There was a big orange fireball, a thump that felt like a punch in the chest, and then acrid-smelling black smoke. "Yep, that was definitely some sh#t," the team leader said. The initiator kind of sparked and sizzled in my hand, so I threw it down, and it left burn marks on my sweater (souvenirs!).
The black smoke was a hallmark of homemade explosive, the team leader explained. Military explosive usually gives off white smoke when it blows up.
Then he informed me that according to Navy EOD tradition, I owed him a case of beer. He keyed the iPod, and blasted "Play that Funky Music, White Boy," while the two of them played air drums.
It was a big enough blast to damage a Humvee, maybe even kill someone inside, they guessed. We found frag in the road around the blast, which meant that there was also almost certainly an artillery shell in among the bags of UBE, to create shrapnel.
We gathered up the command wires, which were the standard enamel-covered copper wire that the insurgents use all over Iraq; it seemed to me to be the wire used to wind coils in motors and transformers. I think it might be called Litz wire. It's thin and easily concealed but sufficiently conductive to carry the power needed to pop a blasting cap.
The wires from the IED we detonated went off quite obviously to a 1-story building, about 25 meters square, about a kilometer away. The driver and the robot operator got into a slightly tense discussion about what to do. The operator wanted to go kick in the door, but the more experienced team leader (but remember, he's junior in rank to the operator) thought it wasn't a good idea. The engineers we were with weren't really trained for that kind of fight, if it came to that. And we had no interpreter with us, so if we found people in the house we couldn't ask them why there were copper wires leading to their residence. Plus, unspoken, was the fact that I was there, I guess, another encumbrance.
In the end, the team leader's will prevailed. He said to the lieutenant, "Are you disappointed in me? Did you want to go out there and kill somebody?" But the lieutenant agreed in the end that it was a job for a QRF (quick reaction force) team, which is specially trained for that sort of thing.
The team leader mused aloud, I guess for my benefit, "Where do you turn off your aggression level?" He'd been in several situations like this one, except in those cases there was also a combat-trained team, the commander of which was "basing his decision on what you say--whether they destroy a house or knock down a building."
My happiness was short lived.
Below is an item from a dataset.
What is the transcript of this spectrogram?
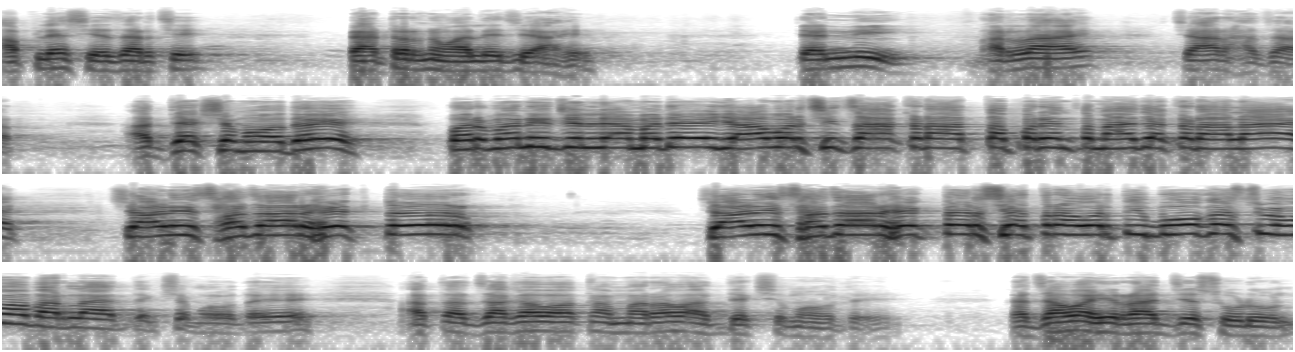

When we got back to the Navy EOD tactical operations center at Speicher, we learned that five soldiers in a Humvee were killed in an EOD blast and coordinated ambush from a mosque in Mosul, north of where we were.
I'm in Kuwait now, on my way out. See y'all soon.